Clegg keeps his centre-ground message. He promises not to "let anyone else impose ideological cuts".

Sturgeon, meanwhile, admits that she wants Scotland to break away from the rest of the UK. But the SNP leader argues that it's not just people north of the border that "feel let down".

Bennett starts proceedings. She claims the Greens are committed to returning the NHS to its founding principles and that "other parties trade on fear", but her party trades on hope.

With only minutes to go before the big debate kicks off, here's our 60 second take on what you need to know about the 2015 general election.

ITV are predicting that they could get a staggering 10 million viewers for tonight's debate. The first 2010 general election TV debate garnered 9.4 million, so it's certainly not a pipe-dream. But will the extra number of politicians – and rhetoric – turn people off?

Ed Miliband Manic Miner
Labour Party/IBTimes UK

Miliband was on good form yesterday when he revealed to Absolute Radio that he was a big Manic Miner player. The interview was a bit of a nostalgia trip and the Labour leader seemed relaxed and cheerful. He will definitely want to carry that momentum into tonight's debate.

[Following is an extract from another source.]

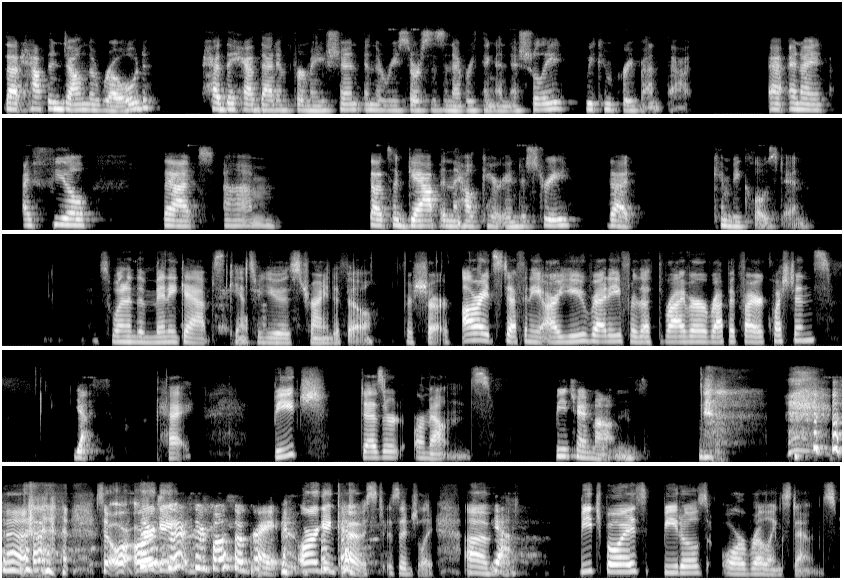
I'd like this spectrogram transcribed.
that happen down the road, had they had that information and the resources and everything initially, we can prevent that. And I, I feel that um, that's a gap in the healthcare industry that can be closed in. It's one of the many gaps Cancer U is trying to fill for sure. All right, Stephanie, are you ready for the Thriver rapid fire questions? Yes. Okay. Beach, desert, or mountains? Beach and mountains. so or, Oregon, they're, they're, both so great. Oregon coast, essentially. Um, yeah. Beach Boys, Beatles, or Rolling Stones?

Confirmed: Clegg is wearing a yellow tie tonight.

No doubt the leaders have done lots and lots of preparation before tonight's event.

The Greens told IBTimes UK that Bennett has been revising ahead of the debate, but they wouldn't go into specifics.

Nigel Farage, meanwhile, may enjoy a "big gin" before the showdown, a senior source close to the Ukip leader told IBTimes UK.

Elsewhere, Clegg is "just catching up on a few stats and figures". Or is that Lord Ashcroft's Sheffield Hallam poll?

The prime minister has taken a lot of stick for not agreeing to a head-to-head debate with Miliband ahead of the election. The Mirror have been chasing the Tory leader around the UK with their chickens. Here's a Vine, Happy Easter.

It all kicks off at 8pm and here's the speaking order. It looks like Cameron has an advantage by speaking last. But look out Dave, Farage will be hot on your heels.